men's : pre-war : k5459
product code : k5459 : £ 185
  • 1930s/40s silver metal frame, unmarked

  • Original grey mineral glass sun lenses



lens spec

other info
  • Theodore Hamblin was actually the 'nom de lunette' of Gerald Henry Wingate

    - although there was a Hamblin in the original business founded in 1909, he

    had retired by 1913 and the business taken over by Wingate. Note too that

    Hamblin Glacier in Antarctica was named by the UK Antarctic Place-Names

    Committee in 1959 for Theodore Hamblin (1890-1952) "an English optician

    who in the 1930s helped in the evolution of the first satisfactory snow goggle

    But that is G. H. Wingate. And these goggle-spectacles we believe

    have their origin in the 30's with Wingate's 'Sports Spectacles' based on his

    'Full Field' design. The British Optical Museum hold Hamblin's original drawings

    and advertisements relating to these metal-framed sun spectacles for all sports

    which offered a full field of vision and had the same triangular shape metal frame,

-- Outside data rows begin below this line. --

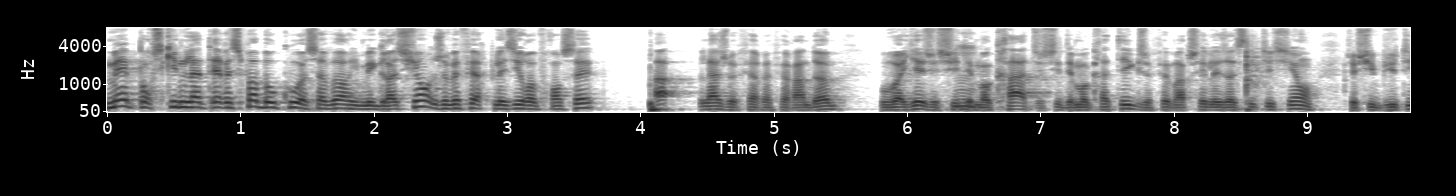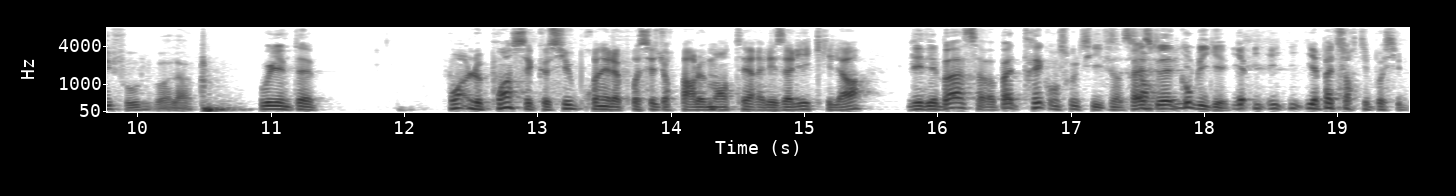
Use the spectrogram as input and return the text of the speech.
Mais pour ce qui ne l'intéresse pas beaucoup, à savoir immigration, je vais faire plaisir aux Français. Ah, là, je vais faire référendum. Vous voyez, je suis hmm. démocrate, je suis démocratique, je fais marcher les institutions, je suis beautiful, voilà. William Teb. Le point, c'est que si vous prenez la procédure parlementaire et les alliés qu'il a, les débats, ça va pas être très constructif. Ça, risque d'être compliqué. Il n'y a, pas de sortie possible.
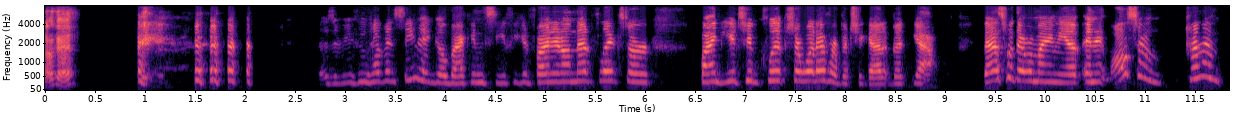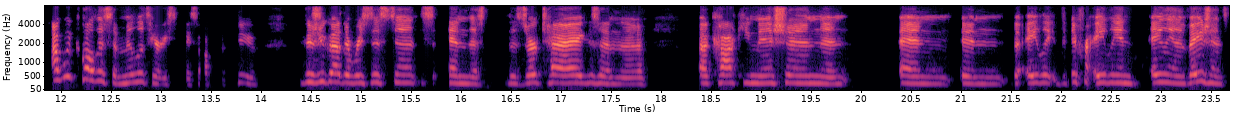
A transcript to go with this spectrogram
Okay. Those of you who haven't seen it, go back and see if you can find it on Netflix or find YouTube clips or whatever. But you got it. But yeah, that's what that reminded me of. And it also kind of I would call this a military space opera too, because you got the resistance and the the Zertags and the Akaki mission and and and the alien the different alien alien invasions.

    but with curl arms. It seems that when WW2 broke out, Wingate adapted this

    tyle for the military - short temples had an adjustable black elastic band that

    could go under or over helmets, hoods and masks, and could also fold easily

    into the issue carrying tin - which we do not have. This pair is also missing

    fabric shields at the sides of the glasses, which may have been bothersome,

    or the R.A.F. pilot may have removed them in order to see at the sides.

    These British WW2 military sun glasses are quite rare and were probably for

    private purchase - Hamblin made Luxor-type 'Full Field' metal-rimmed clear/

    plano goggles (with a band) for private purchase, so these are likely the same.

    There is no govt issue arrow mark on the tin cases either. Not hard to imagine

    an officer at Biggin Hill wearing these as the frame is well-made with elements

    like the integral nose-pads and its sporty, dedicated shape. An early aviator-

    type design. The lenses also provide good protection from glare - to be

    expected from the man who made his mark with snow goggles. An innovator,

    he also held three Royal Warrants and took out many patents. His last, great

    shout may just be these WW2 sunglasses for the RAF. And let's hope there

    will always be a Hamblin Glacier there too, in his memory and his great British

    eyewear company.

                                                                      — klasik